Payment by results to unlock new investment

If necessity is the mother of invention, the economic crisis should throw up some interesting funding innovations.  One just appearing on the radar is the Social Impact Bond. Its proponents think it has the potential to release millions of new investment into the sector.  SIBs are based on the premise that investors in a project or service will only receive a return based on results.  Sounds a good idea to incentivise local projects but its critics argue that there is still no satisfactory way to measure social outcomes

Chrisanthi Giotis , Social Enterprise Magazine

The official launch of the first Social Impact Bond pilot happened recently at the place that will make or break the concept – HMP Peterborough.

It is hoped that the re-offending rate of short-term prisoners leaving that prison will be reduced by 7.5 per cent thanks to intervention programmes run by civil society organisations, and funded through trusts and individuals who have invested in the Social Impact Bond (SIB).

Investors will only receive a return on their money, paid by the government, if the re-offending rate drops by the target amount.

Prisons minister Crispin Blunt will preside over the official launch. He said: ‘We want to actively involve individuals and voluntary and community organisations – not just in tackling crime and re-offending but in helping to keep people out of the criminal justice system in the first place.
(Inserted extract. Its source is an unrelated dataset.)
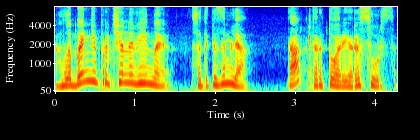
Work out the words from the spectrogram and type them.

‘This payment by results pilot is both innovative and imaginative. I am delighted to be launching it.’

Justice secretary Kenneth Clarke said: ‘As part of our radical approach to rehabilitation we are considering a range of payment by results schemes like the SIB.

‘The voluntary and private sectors will be crucial to our success and we want to make far better use of their enthusiasm and expertise to get offenders away from the revolving door of crime and prison.’
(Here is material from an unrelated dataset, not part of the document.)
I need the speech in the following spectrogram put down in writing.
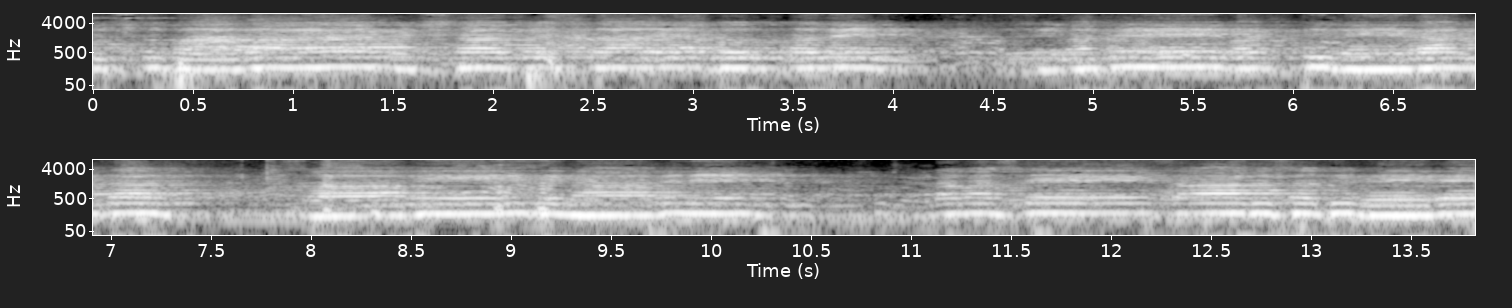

The government will be able to afford to pay investors returns of up to 13 per cent because of the money saved by keeping prison places down. The payment increases depending on how much the drop in re-offending exceeds the target of 7.5 per cent however the total cost of the project for the treasury is capped at £8m.
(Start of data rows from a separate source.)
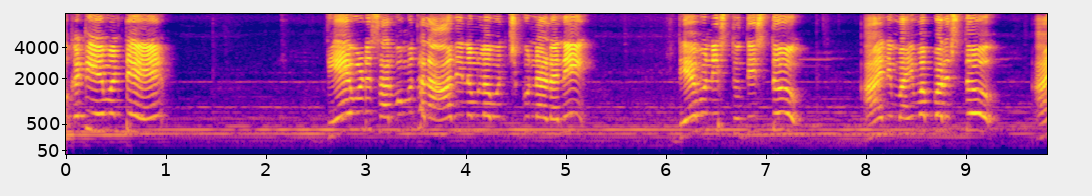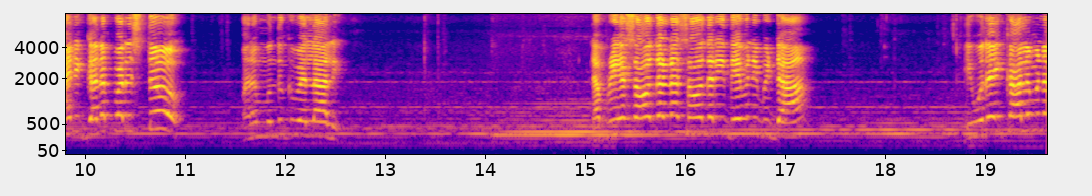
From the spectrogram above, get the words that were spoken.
ఒకటి ఏమంటే దేవుడు సర్వము తన ఆధీనంలో ఉంచుకున్నాడని దేవుని స్తుతిస్తూ ఆయన మహిమపరుస్తూ ఆయన గణపరుస్తూ మనం ముందుకు వెళ్ళాలి. నా ప్రియ సహోదరుడ సహోదరి దేవుని బిడ్డ ఈ ఉదయకాలమున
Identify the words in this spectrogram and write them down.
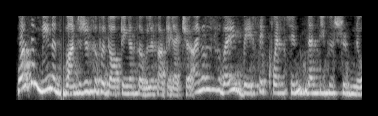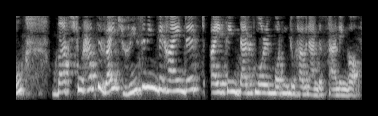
What are the main advantages of adopting a serverless architecture? I know this is a very basic question that people should know but to have the right reasoning behind it i think that's more important to have an understanding of.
Social Finance, which invented and runs the SIB, expects to close the £5m investment fund by the end of the year. It has also received funding from the Big Lottery to help develop SIBs in other areas of social need.